Suppose that is a subset of , for some set , and that it follows some properties, i.e. “Property 1", etc. If we want to sum with respect to , then we write under the symbol of summation first , followed by the properties. Namely, we write . In some cases, to avoid lengthy expressions we will write instead of the double sum , where is a subset of , for some set . We apply the same rule also for multiple sums.

Suppose that and are two square matrices of dimension , and that and are two disjoint subsets of . For all , we use the notation for the matrix that has columns the union of the columns of matrix and the columns of matrix , ordered according to the index set ; e.g. if , , and , then .
Using the above notation, we proceed with refining the desired quantities.
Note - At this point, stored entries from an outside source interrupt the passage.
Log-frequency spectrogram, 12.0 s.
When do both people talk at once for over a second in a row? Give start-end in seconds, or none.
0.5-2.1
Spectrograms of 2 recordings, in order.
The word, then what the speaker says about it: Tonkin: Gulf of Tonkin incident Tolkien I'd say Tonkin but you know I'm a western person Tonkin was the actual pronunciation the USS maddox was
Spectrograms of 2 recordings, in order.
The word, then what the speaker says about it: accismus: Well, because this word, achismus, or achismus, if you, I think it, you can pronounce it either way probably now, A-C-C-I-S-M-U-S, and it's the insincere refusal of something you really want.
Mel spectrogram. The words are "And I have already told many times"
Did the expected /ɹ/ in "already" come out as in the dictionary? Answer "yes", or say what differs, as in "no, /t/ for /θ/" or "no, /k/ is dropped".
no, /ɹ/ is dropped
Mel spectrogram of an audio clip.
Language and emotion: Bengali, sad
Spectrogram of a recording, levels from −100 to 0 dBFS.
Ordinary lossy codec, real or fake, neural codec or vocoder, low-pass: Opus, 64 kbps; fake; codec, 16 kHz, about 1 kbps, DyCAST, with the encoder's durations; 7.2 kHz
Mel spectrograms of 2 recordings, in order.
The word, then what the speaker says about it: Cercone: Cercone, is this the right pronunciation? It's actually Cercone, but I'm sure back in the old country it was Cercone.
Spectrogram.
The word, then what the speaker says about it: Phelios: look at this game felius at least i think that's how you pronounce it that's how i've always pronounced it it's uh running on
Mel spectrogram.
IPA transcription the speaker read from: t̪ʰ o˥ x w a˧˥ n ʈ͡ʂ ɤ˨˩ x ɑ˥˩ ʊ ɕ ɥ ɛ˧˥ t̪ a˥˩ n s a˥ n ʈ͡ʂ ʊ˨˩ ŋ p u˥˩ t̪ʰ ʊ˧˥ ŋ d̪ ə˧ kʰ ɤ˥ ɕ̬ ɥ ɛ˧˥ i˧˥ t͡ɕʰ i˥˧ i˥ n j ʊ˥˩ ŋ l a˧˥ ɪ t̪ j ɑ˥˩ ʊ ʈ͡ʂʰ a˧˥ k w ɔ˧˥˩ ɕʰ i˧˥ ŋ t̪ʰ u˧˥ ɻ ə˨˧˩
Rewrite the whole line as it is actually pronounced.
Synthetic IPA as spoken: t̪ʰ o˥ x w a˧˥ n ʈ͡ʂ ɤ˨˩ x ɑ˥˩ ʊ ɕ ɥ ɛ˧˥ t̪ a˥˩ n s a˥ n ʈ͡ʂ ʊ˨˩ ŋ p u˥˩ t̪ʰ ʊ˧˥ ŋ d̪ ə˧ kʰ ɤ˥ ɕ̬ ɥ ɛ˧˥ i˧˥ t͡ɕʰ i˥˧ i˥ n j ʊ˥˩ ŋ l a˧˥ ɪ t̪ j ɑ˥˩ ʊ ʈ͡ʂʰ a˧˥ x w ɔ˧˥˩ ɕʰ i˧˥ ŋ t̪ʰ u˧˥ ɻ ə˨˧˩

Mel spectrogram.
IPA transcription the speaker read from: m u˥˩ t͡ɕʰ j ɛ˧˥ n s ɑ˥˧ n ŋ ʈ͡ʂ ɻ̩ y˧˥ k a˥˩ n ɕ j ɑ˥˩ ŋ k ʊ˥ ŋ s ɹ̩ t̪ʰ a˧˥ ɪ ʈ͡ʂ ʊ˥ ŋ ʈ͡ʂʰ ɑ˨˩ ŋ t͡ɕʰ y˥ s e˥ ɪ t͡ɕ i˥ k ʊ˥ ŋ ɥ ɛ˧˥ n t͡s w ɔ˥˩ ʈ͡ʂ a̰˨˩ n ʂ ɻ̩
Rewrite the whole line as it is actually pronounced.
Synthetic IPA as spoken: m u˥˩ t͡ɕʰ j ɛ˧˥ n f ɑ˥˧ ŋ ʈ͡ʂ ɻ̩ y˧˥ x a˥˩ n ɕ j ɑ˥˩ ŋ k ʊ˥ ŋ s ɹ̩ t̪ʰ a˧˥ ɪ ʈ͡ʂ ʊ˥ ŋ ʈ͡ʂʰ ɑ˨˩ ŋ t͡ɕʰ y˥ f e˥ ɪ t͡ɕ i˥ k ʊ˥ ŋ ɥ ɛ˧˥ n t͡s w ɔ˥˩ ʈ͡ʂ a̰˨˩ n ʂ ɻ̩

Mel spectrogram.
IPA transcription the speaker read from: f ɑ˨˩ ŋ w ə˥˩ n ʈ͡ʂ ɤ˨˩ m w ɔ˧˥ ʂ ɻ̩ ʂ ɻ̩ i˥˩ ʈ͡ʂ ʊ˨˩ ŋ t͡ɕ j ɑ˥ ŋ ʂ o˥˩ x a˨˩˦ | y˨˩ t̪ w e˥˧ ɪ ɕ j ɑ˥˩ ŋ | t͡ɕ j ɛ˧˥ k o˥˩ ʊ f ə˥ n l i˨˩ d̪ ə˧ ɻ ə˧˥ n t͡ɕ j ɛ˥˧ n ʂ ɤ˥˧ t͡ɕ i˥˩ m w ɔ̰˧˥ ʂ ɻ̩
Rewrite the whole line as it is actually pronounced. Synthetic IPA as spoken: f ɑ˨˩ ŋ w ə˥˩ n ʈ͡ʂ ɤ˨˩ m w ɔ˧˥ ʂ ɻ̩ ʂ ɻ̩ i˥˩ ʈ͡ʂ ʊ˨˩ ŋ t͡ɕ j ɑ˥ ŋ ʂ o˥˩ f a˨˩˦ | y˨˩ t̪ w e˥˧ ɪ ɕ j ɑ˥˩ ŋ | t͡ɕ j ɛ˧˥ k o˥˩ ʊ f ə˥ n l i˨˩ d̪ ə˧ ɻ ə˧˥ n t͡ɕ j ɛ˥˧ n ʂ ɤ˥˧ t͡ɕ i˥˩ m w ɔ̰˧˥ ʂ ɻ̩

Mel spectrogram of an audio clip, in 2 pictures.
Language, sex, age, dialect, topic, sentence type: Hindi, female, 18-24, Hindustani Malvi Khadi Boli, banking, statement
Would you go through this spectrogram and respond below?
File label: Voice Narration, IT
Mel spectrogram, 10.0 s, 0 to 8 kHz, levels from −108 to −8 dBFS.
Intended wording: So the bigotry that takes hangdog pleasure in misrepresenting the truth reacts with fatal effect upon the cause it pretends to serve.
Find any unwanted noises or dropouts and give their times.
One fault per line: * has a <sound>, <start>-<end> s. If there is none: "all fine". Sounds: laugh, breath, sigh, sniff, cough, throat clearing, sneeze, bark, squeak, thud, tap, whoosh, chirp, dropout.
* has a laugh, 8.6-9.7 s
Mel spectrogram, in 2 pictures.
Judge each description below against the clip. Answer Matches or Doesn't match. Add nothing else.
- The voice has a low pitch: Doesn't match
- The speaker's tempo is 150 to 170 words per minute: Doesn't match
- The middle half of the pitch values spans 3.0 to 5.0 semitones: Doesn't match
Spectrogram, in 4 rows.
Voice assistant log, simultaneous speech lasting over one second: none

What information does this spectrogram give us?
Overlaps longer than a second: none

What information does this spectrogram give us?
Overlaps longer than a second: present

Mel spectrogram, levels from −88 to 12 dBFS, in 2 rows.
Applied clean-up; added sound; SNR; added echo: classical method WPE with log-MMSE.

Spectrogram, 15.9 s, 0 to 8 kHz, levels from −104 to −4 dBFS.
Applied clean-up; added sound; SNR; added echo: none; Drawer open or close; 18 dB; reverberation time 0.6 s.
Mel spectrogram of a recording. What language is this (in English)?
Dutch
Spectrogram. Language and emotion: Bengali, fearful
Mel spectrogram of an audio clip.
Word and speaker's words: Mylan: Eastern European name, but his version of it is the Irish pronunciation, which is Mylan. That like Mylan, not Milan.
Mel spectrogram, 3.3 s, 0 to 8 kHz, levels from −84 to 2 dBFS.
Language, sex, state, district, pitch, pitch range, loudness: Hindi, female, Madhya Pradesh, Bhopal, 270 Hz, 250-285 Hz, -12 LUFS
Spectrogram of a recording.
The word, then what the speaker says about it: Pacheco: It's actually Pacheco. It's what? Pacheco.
More precisely, we first find , then the adjoint matrix , and finally the vector that appears in the numerator of the transform vector (see Eq. (18)). Combining these results, one can easily derive . We start by finding the determinant of matrix (see Eq. (17)).
Theorem 2.3
The determinant of matrix can be explicitly calculated as follows:

See Appendix missingLABEL:appendix_B.
Observe that the determinant is an at most degree polynomial with respect to the LST of the service time distribution of a real customer. Moreover, the coefficients of this polynomial are all polynomials with respect to . Therefore, in case is a rational function in , then is also a rational function in and its eigenvalues can be easily calculated. Furthermore, the subset of that appears in the second summand has at least one element, thus in the formula of it always holds that .
The matrix has elements , , , and . We calculate its determinant using Theorem 2.3. It holds that for all subsets of , except for . Since , it is evident that only for and , because the st column of the matrix and the nd column of the matrix are zero. Combining all these we obtain
In a similar manner, we find the explicit form of the adjoint matrix in the following theorem.
Theorem 2.4
The adjoint matrix has elements
where , , and .

See Appendix missingLABEL:appendix_B.
The adjoint matrix is equal to the transpose of the cofactor matrix of . Therefore, similarly to , each element of is an at most degree polynomial with respect to . This observation explains also the similarity between the formula of and the diagonal elements of .
Using the same arguments as for the evaluation of the determinant, we have for the adjoint matrix
Observe that the elements of the transform vector are defined as (see Eq. (18)), where is a column vector with element equal to 1 in position and all other elements zero. The outcome of is the inner product of the vector with the th column of matrix . Therefore, we have the following theorem.
Theorem 2.5
The numerator of the th element of the transform vector takes the form

See Appendix missingLABEL:appendix_B.
Combining now the results of the Theorems 2.3 and 2.5 by using Eq. (18), one can find the transform vector .
For each state we have
The transform vector is then
The following remark connects the system of equations that is required for the evaluation of , which was introduced in Theorem 2.2, to the adjoint matrix .